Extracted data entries
########################################
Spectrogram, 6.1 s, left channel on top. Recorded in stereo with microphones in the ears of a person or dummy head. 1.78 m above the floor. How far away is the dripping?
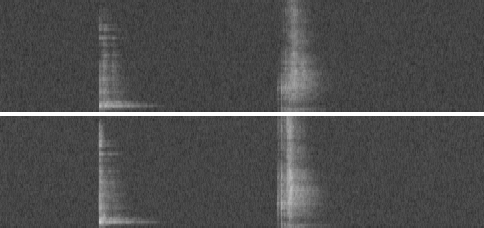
About 1.7 m.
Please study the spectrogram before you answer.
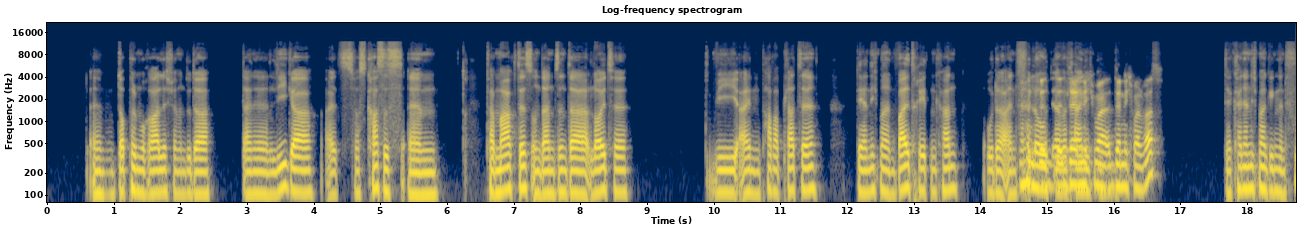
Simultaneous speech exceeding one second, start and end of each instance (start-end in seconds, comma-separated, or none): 14.6-15.8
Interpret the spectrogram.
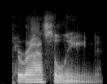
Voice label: "paraselene", American

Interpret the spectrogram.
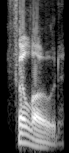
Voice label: "phyllode", American

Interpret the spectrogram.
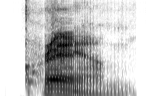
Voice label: "cram", American

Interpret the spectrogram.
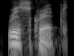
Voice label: "rescript", American

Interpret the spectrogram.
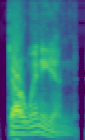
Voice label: "Darwinian", American

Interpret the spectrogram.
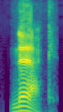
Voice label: "neck", American

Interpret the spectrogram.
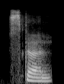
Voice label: "scull", Indian

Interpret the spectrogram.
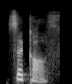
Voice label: "Succoth", Indian

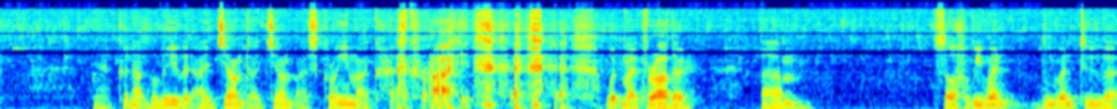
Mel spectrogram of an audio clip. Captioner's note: laughs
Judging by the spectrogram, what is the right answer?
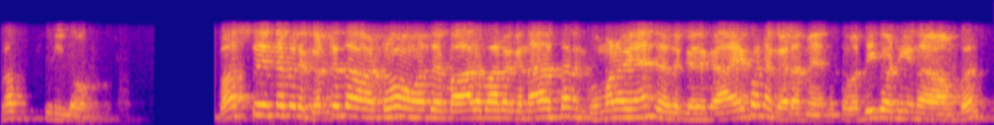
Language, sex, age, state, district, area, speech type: Sindhi, male, 60+, Gujarat, Kutch, rural, conversation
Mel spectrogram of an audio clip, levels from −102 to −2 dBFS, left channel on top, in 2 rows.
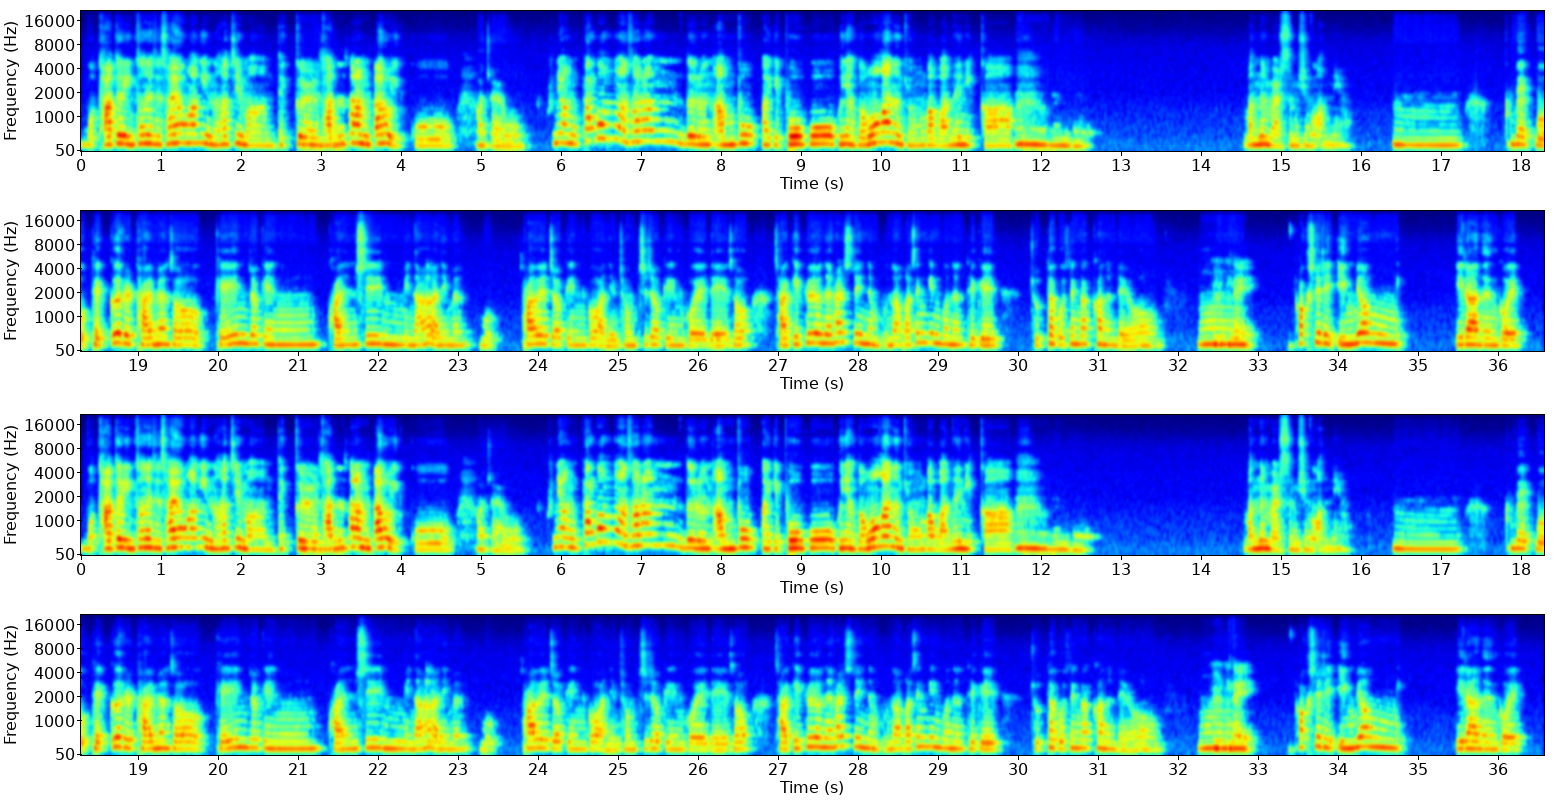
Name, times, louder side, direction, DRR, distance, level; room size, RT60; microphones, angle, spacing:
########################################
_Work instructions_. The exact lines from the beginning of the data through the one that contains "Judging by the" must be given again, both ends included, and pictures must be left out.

_Output for this exercise_.
Spectrogram, 6.1 s, left channel on top. Recorded in stereo with microphones in the ears of a person or dummy head. 1.78 m above the floor. How far away is the dripping?
About 1.7 m.
Please study the spectrogram before you answer.
Simultaneous speech exceeding one second, start and end of each instance (start-end in seconds, comma-separated, or none): 14.6-15.8
Interpret the spectrogram.
Voice label: "paraselene", American

Interpret the spectrogram.
Voice label: "phyllode", American

Interpret the spectrogram.
Voice label: "cram", American

Interpret the spectrogram.
Voice label: "rescript", American

Interpret the spectrogram.
Voice label: "Darwinian", American

Interpret the spectrogram.
Voice label: "neck", American

Interpret the spectrogram.
Voice label: "scull", Indian

Interpret the spectrogram.
Voice label: "Succoth", Indian

Mel spectrogram of an audio clip. Captioner's note: laughs
Judging by the spectrogram, what is the right answer?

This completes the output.